At 180o, the Prime Meridian becomes the Antemeridian, exactly opposite on the other side of the Earth.
This meridian is the international date line, chosen because it crosses the open waters of the Pacific.
Importance of the Equator and Prime Meridian in Geography
Besides acting as a convenient reference point, the Equatorial zone is essential for the health of the planet.
It covers almost 6% of the Earth from 0o to 10o north and south as a diverse band of vegetation wrapping the planet.
The dense vegetation absorbs vast amounts of carbon dioxide and exhales huge amounts of oxygen refreshing the atmosphere.
Initially there was debate around where to establish the Prime Meridian.
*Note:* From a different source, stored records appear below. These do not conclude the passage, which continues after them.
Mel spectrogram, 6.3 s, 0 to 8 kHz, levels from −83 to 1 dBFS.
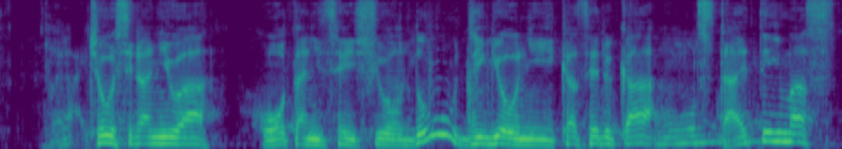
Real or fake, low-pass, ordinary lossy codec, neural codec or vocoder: fake; none; none; codec, 16 kHz, 4.8 kbps, FACodec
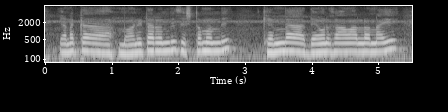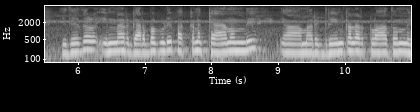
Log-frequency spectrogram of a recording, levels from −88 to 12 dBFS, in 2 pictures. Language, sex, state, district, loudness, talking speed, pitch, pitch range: Telugu, male, Andhra Pradesh, Srikakulam, -13 LUFS, 105 wpm, 185 Hz, 180-195 Hz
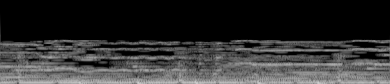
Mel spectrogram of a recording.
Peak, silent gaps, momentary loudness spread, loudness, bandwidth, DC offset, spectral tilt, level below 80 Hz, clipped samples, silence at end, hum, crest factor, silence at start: -8 dBFS; none; 2 LU; -22 LUFS; 3.2 kHz; under 0.1%; -10.5 dB/octave; -24 dBFS; under 0.1%; 0 s; none; 12 dB; 0 s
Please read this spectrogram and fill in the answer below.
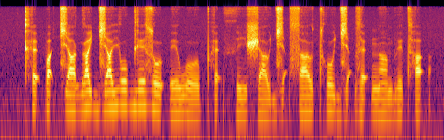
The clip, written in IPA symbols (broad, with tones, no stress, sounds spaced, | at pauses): kʰ ɛ˦ ʔ p ä˦ ʔ t͡ɕ ä˦ ɡ a˦˨ ɪ̯ d͡ʑ ä˦ j o˦ ɡ e˦ z o˦˨ ʊ̯ ʔ e˦ w o˨ ʊ̯ pʰ ɛ˦ ʔ θ i˦ ʃ a˦ ʊ̯ d͡ʑ ä˦ ʔ sʰ a˦ ʊ̯ tʰ o˦˨ ʊ̯ d͡ʑ ä˦ ʔ z ɛ˦ ʔ ŋ ã˦ b e˦˨ ɪ̯ tʰ ä˦ ʔ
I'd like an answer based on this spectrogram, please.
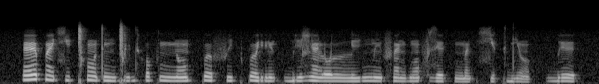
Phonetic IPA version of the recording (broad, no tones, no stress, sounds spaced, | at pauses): ɛ p ɛ̃ ɕ i ǀʰ õ t ĩ ɡ͡ǀ i d h o k nː õ pː ɵ f i k p ɵ rʲ õ k ɡ͡b i ɮ ɛ̃ l o lː i ŋ͡m ĩ f ɛ̃ ɡ͡b õ f z ɪ k ŋ͡m ɛ̃ k ɕ ɪ k dʲ õ | ɡ͡b ɪ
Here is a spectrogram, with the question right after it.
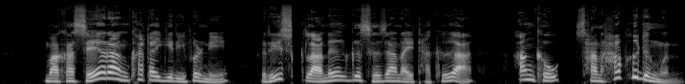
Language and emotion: Bodo, surprised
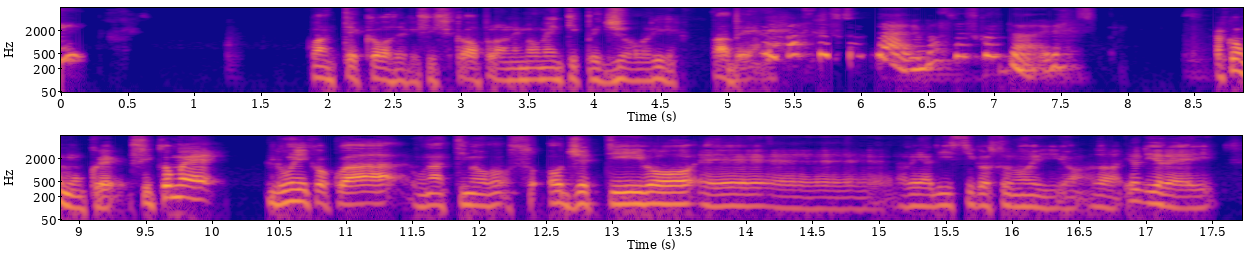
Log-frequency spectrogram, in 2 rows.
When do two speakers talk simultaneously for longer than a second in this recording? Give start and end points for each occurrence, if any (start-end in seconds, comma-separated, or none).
none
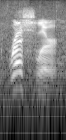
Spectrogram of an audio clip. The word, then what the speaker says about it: wrestler: It sounds like the letter R. The word has the letter R, but it has a silent letter before it.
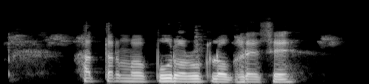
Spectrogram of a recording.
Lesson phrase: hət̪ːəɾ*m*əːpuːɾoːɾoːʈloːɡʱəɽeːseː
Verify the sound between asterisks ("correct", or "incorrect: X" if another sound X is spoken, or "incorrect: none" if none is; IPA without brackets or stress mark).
correct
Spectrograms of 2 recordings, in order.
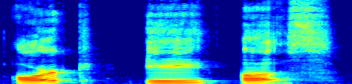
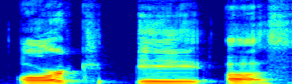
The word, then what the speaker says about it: Arceus: It's very simple. Arc, see that? Arc. Arceus. Arceus. Not Arceus. Arceus. It is told in mythology that this Pokemon was born before the universe even existed. Arceus.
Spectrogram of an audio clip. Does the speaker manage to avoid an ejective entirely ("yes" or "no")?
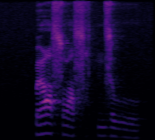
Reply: yes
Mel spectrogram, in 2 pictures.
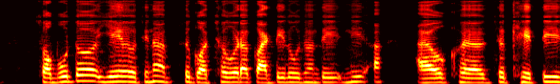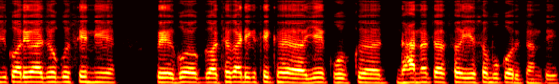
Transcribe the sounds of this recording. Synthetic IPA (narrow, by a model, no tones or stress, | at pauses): sɔbut̪̬ɔjeɦot͡ʃʰinasɡɔːt͡ʃʰɔɡɔɽakaʈid̪eut͡ʃʰɔnt̪ini | kʰt͡ʃʰkʰet̪ikɔɾead͡ʒoɡuseni | pɡɡɔt͡ʃʰɔkaʈiksikjekd̪ʱaɾnat͡ʃaɾsɔjesɔbukɔɾut͡ʃʰɔnt̪i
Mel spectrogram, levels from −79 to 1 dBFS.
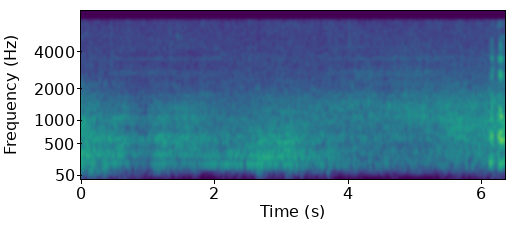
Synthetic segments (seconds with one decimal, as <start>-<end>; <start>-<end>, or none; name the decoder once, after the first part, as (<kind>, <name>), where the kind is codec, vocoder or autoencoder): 0.5-2.1 (codec, SNAC); 3.7-5.4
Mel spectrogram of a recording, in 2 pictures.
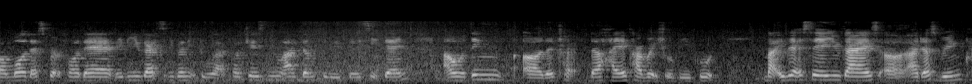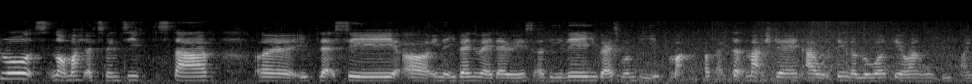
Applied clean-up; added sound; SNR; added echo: none; Waves, surf; 18 dB; none.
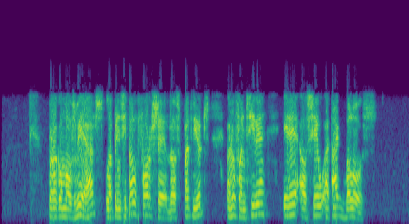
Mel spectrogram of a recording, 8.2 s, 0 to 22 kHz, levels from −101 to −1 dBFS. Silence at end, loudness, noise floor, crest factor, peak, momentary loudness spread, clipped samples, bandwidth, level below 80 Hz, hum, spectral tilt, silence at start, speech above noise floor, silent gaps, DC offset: 0.7 s; -12 LUFS; -63 dBFS; 12 dB; -2 dBFS; 14 LU; under 0.1%; 4.3 kHz; -54 dBFS; none; -8.5 dB/octave; 0.6 s; 50 dB; none; under 0.1%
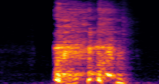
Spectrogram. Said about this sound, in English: It's not a COVID cough, just a dry cough.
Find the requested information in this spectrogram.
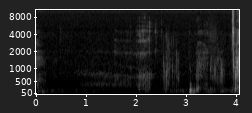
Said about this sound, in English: Big gulp, big gulp for me. um, I'm gonna take another sip of my tea.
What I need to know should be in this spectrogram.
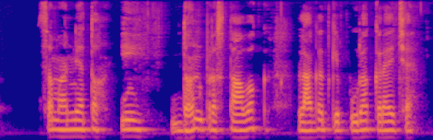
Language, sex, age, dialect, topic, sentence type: Maithili, male, 25-30, Eastern / Thethi, banking, statement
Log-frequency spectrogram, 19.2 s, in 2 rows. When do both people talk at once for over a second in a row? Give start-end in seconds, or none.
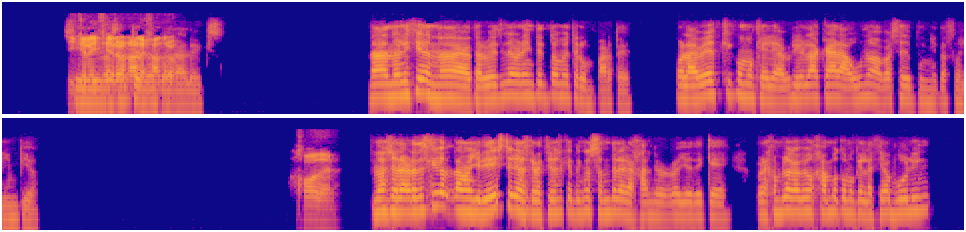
0.6-1.9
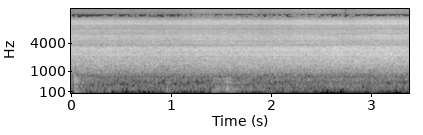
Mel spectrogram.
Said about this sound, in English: You can hear the water. You can hear the ocean coming in and out.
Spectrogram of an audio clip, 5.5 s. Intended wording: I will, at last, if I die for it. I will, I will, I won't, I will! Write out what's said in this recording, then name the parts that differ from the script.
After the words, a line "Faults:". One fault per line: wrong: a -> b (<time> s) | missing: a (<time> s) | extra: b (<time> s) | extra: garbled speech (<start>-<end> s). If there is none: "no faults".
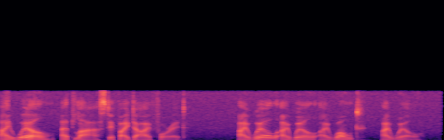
I will, at last, if I die for it. I will, I will, I won't, I will!
Faults:
no faults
Until 1884, everyone managed using local time.
Fact: Even with the Equator as a fixed-point, sea-borne navigators relied on the sun and the stars to navigate east or west.
An Important Consideration
There was the political question of borders and it was suggested placing it at 20o would avoid splitting the lucrative colonies of West Africa.
Greenwich was decided because their standardized time would have the best positive impact on the rapidly advancing steam powered transportation and manufacturing industries, which it did.
How are the Equator and Prime Meridian different?
The Equator and the Prime Meridian are two different lines that signify different things and have different orientations and geographic significance.
The Equator, an imaginary line halfway between the North and South Poles, divides the Earth’s surface into the northern and southern hemispheres.
However, the Prime Meridian divides the Earth into the eastern and western hemispheres.
Because of this, while both function as reference lines in our geographical coordinate system, they designate different axes within it.